Spot zoning is an attempt to wrench a single small lot from its environment and give it a new rating which disturbs the tenor of the neighborhood. The defendant commission rezoned to light industrial a portion of an area zoned entirely for residence. The change was made on the application of a company which proposed to buy the property as a site for the storage of propane gas. As the change was not made in accordance with a comprehensive plan and was not one designed to serve the statutory purposes of zoning, it constituted illegal spot zoning.
Argued December 4, 1957
Decided January 21, 1958
Appeal from the action of the defendant commission in granting a change of zone, brought to the Court of Common Pleas in New Haven County and tried to the court, Sidor, J.; judgment dismissing the appeal, from which the plaintiffs appealed to this court. Error; judgment directed.
Lawrence M. Dooley, for the appellants (plaintiffs).
Arthur G. Williams, Jr., for the appellees (defendants).
The plaintiffs, residents and taxpayers in the town of Madison, appealed to the Court of Common Pleas from the action of the zoning commission of that town in changing the zone of a 2.28-acre portion of the land owned by Anna Rettich from residence to light industrial. The trial court dismissed the appeal. From that judgment the plaintiffs have appealed to this court.
An agent for the Pyrofax Gas Company applied for the change of zone. The company had a contract to purchase the property in question if the change was granted. It intended to use the site for storing propane gas in a 30,000-gallon tank and to store small tanks.
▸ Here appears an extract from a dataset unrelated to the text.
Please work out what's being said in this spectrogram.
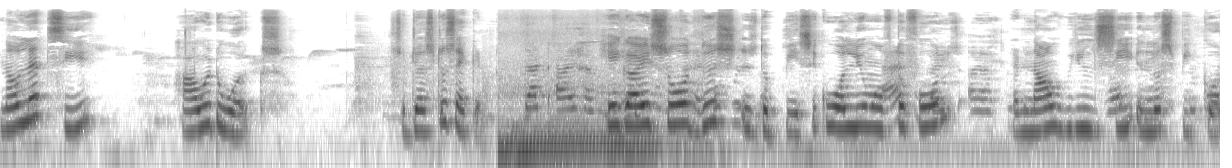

Such a use is not permitted in a residential zone. Madison Zoning Regs., 3 (1953). In granting the change in zone, the commission gave as its reasons that the land is unfit for building purposes and is more suitable for light industrial uses than for any other purpose.
The property is in an area zoned entirely for residential use. It comprises a minute portion of the whole area. The change is not one which was made in accordance with a comprehensive plan; Couch v. Zoning Commission, 141 Conn. 349, 354, 106 A.2d 173; and is not one which was designed to meet the requirements of N10 of the November, 1955, Supplement to the General Statutes. In other words, it is spot zoning, an attempt to wrench a single small lot from its environment and give it a new rating which disturbs the tenor of the neighborhood. Guerriero v. Galasso, 144 Conn. 600, 607, 136 A.2d 497; Eden v. Town Plan Zoning Commission, 139 Conn. 59, 63, 89 A.2d 746. The action of the commission was therefore illegal, arbitrary and discriminatory.